The guys being interviewed go out of their way to say that what they’re sensing in the zeitgeist is not a ‘Christian rapture’, but they merely assert that. They don’t say why they can reject it. Otherwise it fits the sudden destruction / rapture scenario almost perfectly. Is it all just recursive with sites and discussions like this one? Maybe. Yet with the wedding-earthquake meme, the global-coastal meme and now this… well… a handful of us prophecy nut-bags can’t be swaying their finely tuned software that much.
Some[one] much larger must be at work… just as He always has been.
UPDATE I: I’m pretty new to the application of web bots to Biblical prophecy, so go check out JRed over at Look Up Fellowship.

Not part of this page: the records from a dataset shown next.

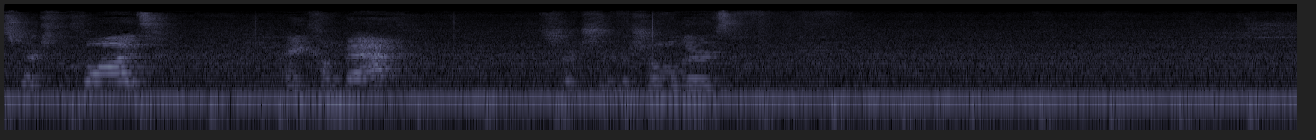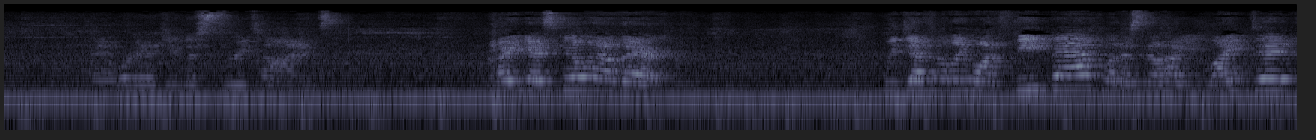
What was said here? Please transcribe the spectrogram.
Stretch the quads. And come back. Stretch through the shoulders. And we're going to do this three times. How you guys feeling out there? We definitely want feedback. Let us know how you liked it.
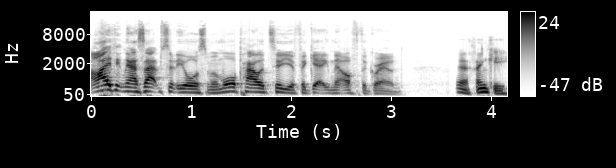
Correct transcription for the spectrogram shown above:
I think that's absolutely awesome. And more power to you for getting that off the ground. Yeah, thank you.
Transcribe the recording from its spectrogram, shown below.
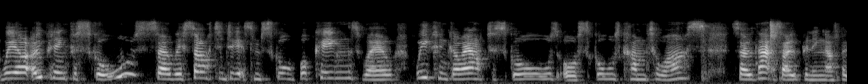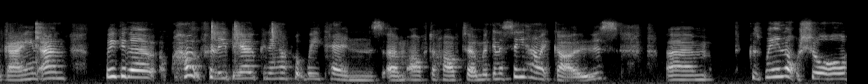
We are opening for schools, so we're starting to get some school bookings where we can go out to schools or schools come to us. So that's opening up again, and we're going to hopefully be opening up at weekends um, after half term. We're going to see how it goes. Um, because we're not sure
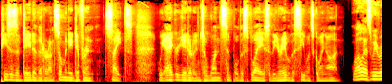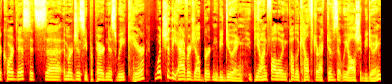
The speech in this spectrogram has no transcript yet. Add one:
pieces of data that are on so many different sites. We aggregate it into one simple display so that you're able to see what's going on. Well, as we record this, it's uh, Emergency Preparedness Week here. What should the average Albertan be doing beyond following public health directives that we all should be doing?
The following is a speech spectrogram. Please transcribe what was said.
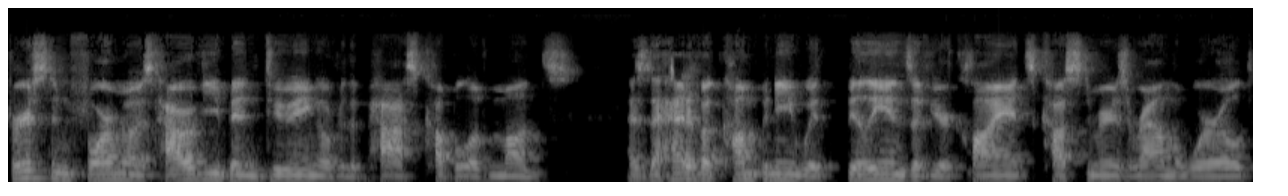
First and foremost, how have you been doing over the past couple of months? As the head of a company with billions of your clients, customers around the world,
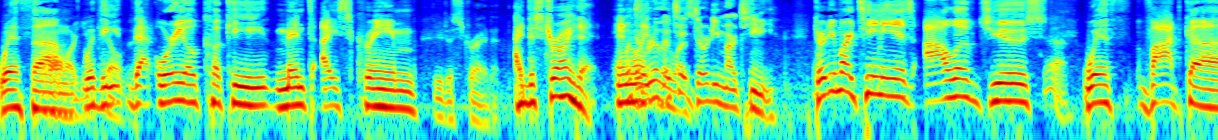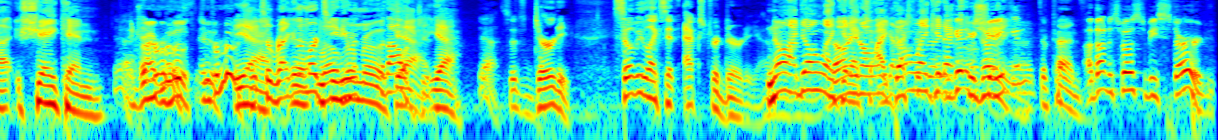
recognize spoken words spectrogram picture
with um, Oh, with the it. that Oreo cookie mint ice cream. You destroyed it. I destroyed it. And What's it really What's was. a dirty martini? dirty martini is olive juice Yeah. with vodka shaken. Yeah. And dry vermouth, And vermouth. Yeah. It's a regular Yeah, martini with, vermouth, with olive yeah, juice. yeah. Yeah, so it's dirty. Sylvie likes it extra dirty. No, I don't like No, it extra. don't like I don't extra like it dirty? You get extra it dirty. shaken? It depends. I thought it's supposed to be stirred.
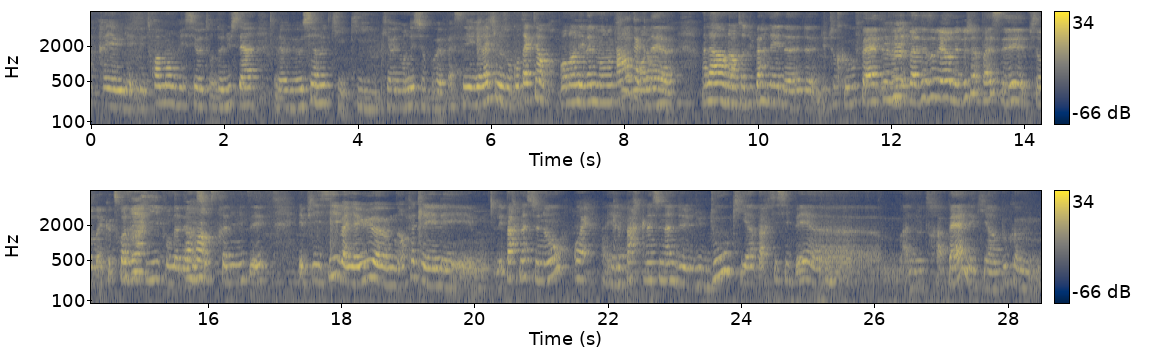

He wrote about the phenomena here (back in April) and here (back in May).
UPDATE II: Regarding the term ‘coastlands’ as used in scripture, the Hebrew word is אי (Strongs H339, pronounced ē — just ē, that’s all). It’s a masculine noun meaning, simply, “coast, island, shore, region”. It derives from the root word אוה (Strong’s H183, pronounced ä·vä’), meaning “desire, incline, covet, wait longingly, wish, sigh, want, be greedy, prefer, crave (food and drink), long for, or lust after (of bodily appetites)” The following passages in three successive chapters in Isaiah seem particularly pregnant with meaning as regards judgment or sudden destruction:
Isaiah 40:15 – “Behold, the nations are like a drop from a bucket, and are accounted as the dust on the scales; behold, he takes up the coastlands like fine dust.” (sounds like the effects of a nuclear detonation)
Isaiah 41:5 — “The coastlands have seen and are afraid; the ends of the earth tremble; they have drawn near and come.” (seen what? afraid of what?)
Isaiah 42:4 — “He will not grow faint or be discouraged till he has established justice in the earth; and the coastlands wait for his law.” (perhaps because they are in chaos as the result of… something)